The link to mental illness seems to be closely linked to a particular type of cannabis, high-strength grass, broadly called ‘skunk’.  It crops up in the politician’s cliché, about smoking once when they were a student, but they didn’t like it and they didn’t get stoned, but this new stuff the kids are smoking nowadays is something else entirely.  Indeed it is different, but if anyone claims you couldn’t get high in the ‘70s and ‘80s smoking Moroccan black , they’re lying.  The effects of cannabis, the same as with alcohol, depend on the dose.

Prohibition led to a higher consumption of stronger  alcohol over the weaker kind .  If you’re going to smuggle a barrel of beer, it might as well be whiskey.
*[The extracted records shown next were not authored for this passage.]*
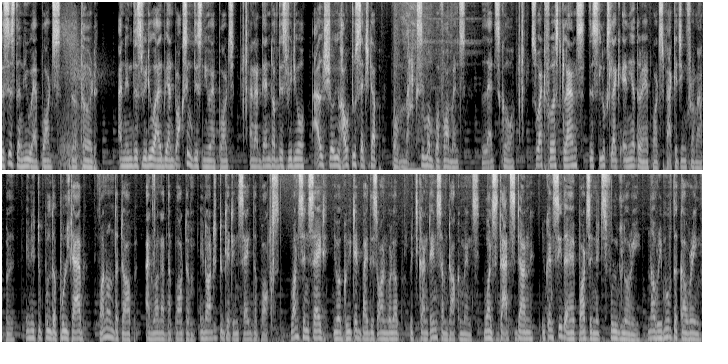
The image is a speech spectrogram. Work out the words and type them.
This is the new AirPods, the third. And in this video, I'll be unboxing these new AirPods. And at the end of this video, I'll show you how to set it up for maximum performance. Let's go. So at first glance, this looks like any other AirPods packaging from Apple. You need to pull the pull tab, one on the top and one at the bottom in order to get inside the box. Once inside, you are greeted by this envelope which contains some documents. Once that's done, you can see the AirPods in its full glory. Now remove the covering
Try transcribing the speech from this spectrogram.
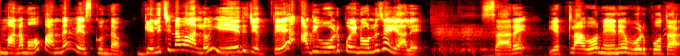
మనము పందెం వేసుకుందాం. గెలిచిన వాళ్ళు ఏది చెప్తే అది ఓడిపోయినోళ్ళు చెయ్యాలి సరే ఎట్లాగో నేనే ఓడిపోతా.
The same applies now to cannabis, and skunk is its ‘bathtub gin’, grown fast and harvested early. This is not a product marketed on its delicacy, but the power of its punch.  Due to the way it’s grown and cut, a certain chemical preponderates, which would not be the case if the plant was allowed longer to mature, and it is this chemical balance which I believe is most responsible for the negative effects on mental health observed in many people.  But who would buy ‘bathtub gin’ if a decent bottle from a distillery of repute was readily available instead? In a legal market, people would not be buying solely for concentration and quantity, but for quality.  On these grounds, the worst of the grass would disappear.

And one final thing must be said for cannabis; that there is no more versatile plant ever cultivated by man.  It can be used to make paper better than wood-pulp; textiles stronger than cotton; plastics, fuel, cooking oil; the seeds make high-protein food, and it has medicinal uses which have been practiced for centuries.  Furthermore, the plant is basically a weed, and will grow with very little assistance, needing far less fertiliser and pesticide than cotton, it counters soil erosion, and you can smoke it and get high.  I defy any God-fearing man, as Mr Hitchens is, to refute that this is a gift from our Creator. If that merely scalps the air, let him consider, drawing upon the naval tradition which runs in his blood , if I am not mistaken, how would this island’s navy had fared without its hempen ropes and sails (and a lash and bottle o’ rum)?For all these reasons, any law prohibiting such a plant is ridiculous, nonsensical, even blasphemous!

None of the above applies to crystal meth, for which we must fall back to earlier arguments.